One soothing thing is that the acting Inspector-General of Police (IGP) Mohammed Abubakar Adamu is a thorough-bred and highly professional police officer, who rose through the ranks to become what some call a “super detective.”
He is equipped with requisite experience in international peacekeeping. Also, he has grown through the ranks in the INTERPOL and has experience policing diverse environments.
His professional expertise, exceptional leadership skills and rich national and international policing career must bring out the best of his ability to affirm his reputation as an officer with courage, calmness, incorruptibility, discipline, clear vision, and deep knowledge of policing dynamics.
He is expected by now, to have been abreast of the intelligence available to the US, which made it raise the alarm. Aside from that, knowing the terrain better, gathering necessary intelligence to curtail all forms of attacks against the election is very important.
Relevant agencies, especially the Department of State Security (DSS), will surely be of considerable assistance to the police in the area of intelligence gathering. And also, considering the international dimension of the threat, the military and other security setups would be expected to collaborate to give the country a hitch-free free, fair and credible election come February 16 and March 2.

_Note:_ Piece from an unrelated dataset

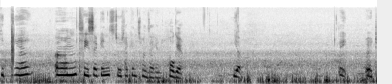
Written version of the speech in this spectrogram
कितने हैं? Three seconds two seconds one second हो गया। या वेट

It is, however, heartwarming that the police are already on the drawing board to act promptly and professionally. Sources close to the new police IGP said while he is keeping his card close to his chest, he is already drawing up charts that would accentuate the prism that there is a new sheriff in town.
Immediately he was named the acting IGP, Adamu promised that he would handle the forthcoming general election in the country in a professional manner. He equally assured the people that they would have a level playing field. He has said that repeatedly ever since.
“I have said it before and will say it again, the police are professionals and we have been given the assignment to secure the election, creating a level playing field for everybody. We will provide security before, during and after the election,” the acting IGP was recently quoted to have said.
Nigerians and the international community will hold him to these promises during and after the elections.
It was gathered that last Monday when he summoned all police commissioners to an emergency meeting in Abuja at the Force Headquarters, the main thrust was securing the nation during the election.
However Adamu plans to go about it, it must be clear to him that his litmus test is the forthcoming election. He must bring his experience on the table and justify why he was the most suitable officer for the IGP job at a time like this.